Kyrgios branded an ‘evil bully’ after hot-tempered Wimbledon match
The Aussie star defeated Stefanos Tsitsipas in a contentious face-off on Saturday
Aussie tennis ace Nick Kyrgios very much lived up to his reputation for creating as many headlines off the court as he does on it after defeating Greek rival Stefanos Tsitsipas in a heated showdown at Wimbledon on Saturday.
The unseeded Kyrgios is arguably playing the best tennis of his career this year and once again showed that he is capable of moments of magic throughout his four set triumph against the world’s fifth-ranked player Tsitsipas – but as has so often been the case, his impressive win has been somewhat overshadowed by the rancor which followed it.
Tsitsipas edged a close first set before Kyrgios took over and, with a mixture of supreme tennis and on-court bluster and histrionics, Kyrgios won the next three to eliminate the fourth seed, inching closer to a Grand Slam crown which has so far evaded him in his singles career.
But Tsitsipas wasn’t happy with the manner in which Kyrgios achieved his win.
“It’s constant bullying, that’s what he does,” the Greek said post-match.
“He bullies the opponents. He was probably a bully at school himself. I don’t like bullies. I don’t like people that put other people down. He has some good traits in his character, as well. But he also has a very evil side to him.”
Kyrgios, for his part, was initially conciliatory towards Tsitsipas but changed his tune when he became aware of what the press had been told of his performance by his opponent.
“I would be pretty upset if I lost to someone two weeks in a row, as well. Maybe he should figure out how to beat me a couple more times first and then get to that,” he said, referencing his victory against Tsitsipas at the recent Halle Open.
There was a perfunctory handshake between the two after the match but Tsitsipas made clear afterwards that this was in appreciation of Kyrgios’s tennis and not his character.
Coming up clutch: @NickKyrgios edition.
— Wimbledon (@Wimbledon) July 2, 2022
“Attitude-wise, if there was a handshake for that, I would definitely be walking away from it, and that’s how it is. It’s not acceptable in any way,” he said.
Kyrgios, though, said that he wasn’t the one responsible for the gloomy atmosphere throughout their match.
“I just think he’s making that match about me, like he’s got some serious issues, like serious. I’m good in the locker room. I’ve got many friends, just to let you know. I’m actually one of the most liked. I’m set. He’s not liked. Let’s just put that there,” he said.
Jawing aside, the win was a pivotal one for Kyrgios. He will take on Brandon Nakashima this week for a place in what would be his first Wimbledon quarter-final since 2014 and with the highest seeded player on his side of the draw being Alex de Minaur, who is 19th seed, Kyrgios tennis may well do the talking for him en route to what could potentially be a career defining achievement if he makes the final.

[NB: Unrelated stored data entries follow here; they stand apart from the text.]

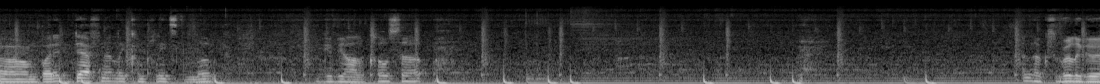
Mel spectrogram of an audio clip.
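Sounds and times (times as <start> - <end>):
bass line: 0.0 - 11.0
hi-hat ticks: 0.0 - 11.0.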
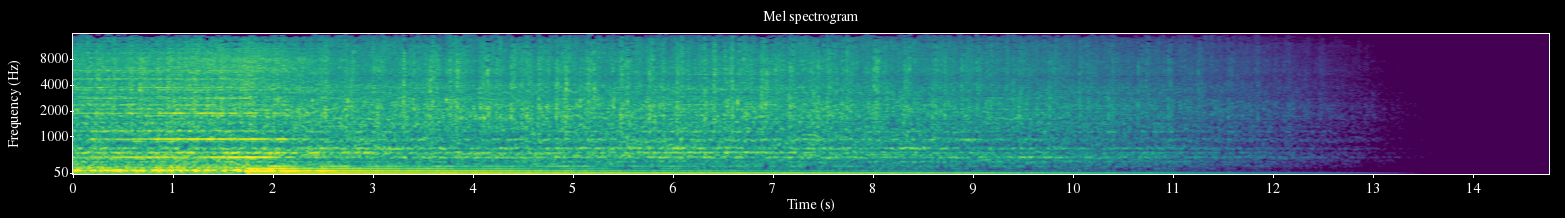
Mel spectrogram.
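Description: The final sustained chord of a live worship band, with the low bass note changing about two seconds in, fading steadily out to silence near the end.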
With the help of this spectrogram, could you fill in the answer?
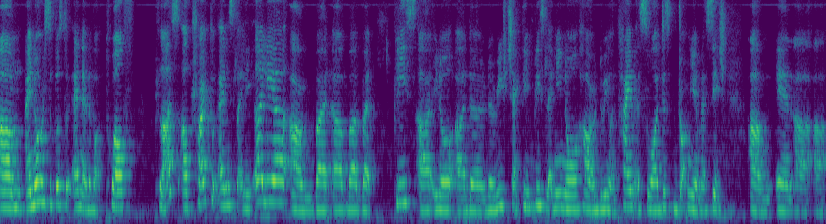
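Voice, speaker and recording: Speaking at a fairly quick pace, a woman uses ordinary pitch variation against noticeable background noise. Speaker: workshop speaker. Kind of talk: online workshop presentation. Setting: video call. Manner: fast; hesitant, many fillers.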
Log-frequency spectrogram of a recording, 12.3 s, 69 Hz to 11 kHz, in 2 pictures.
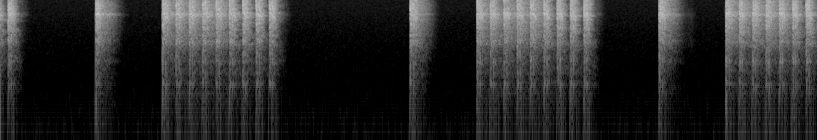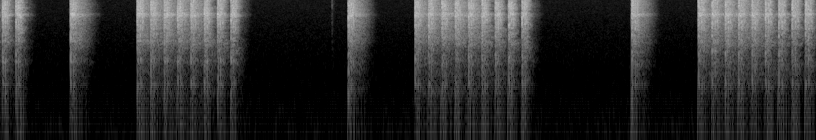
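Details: Male patient with L3–L4–L5–S1 disc bulges on MRI and bilateral sciatica with difficulty walking, during pelvic balancing and cervical adjustment: crisp rapid clicking in short bursts separated by silences, plus single snaps, from a spring-loaded chiropractic adjusting instrument.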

Just don’t expect Stefanos Tsitsipas to be all that happy about it.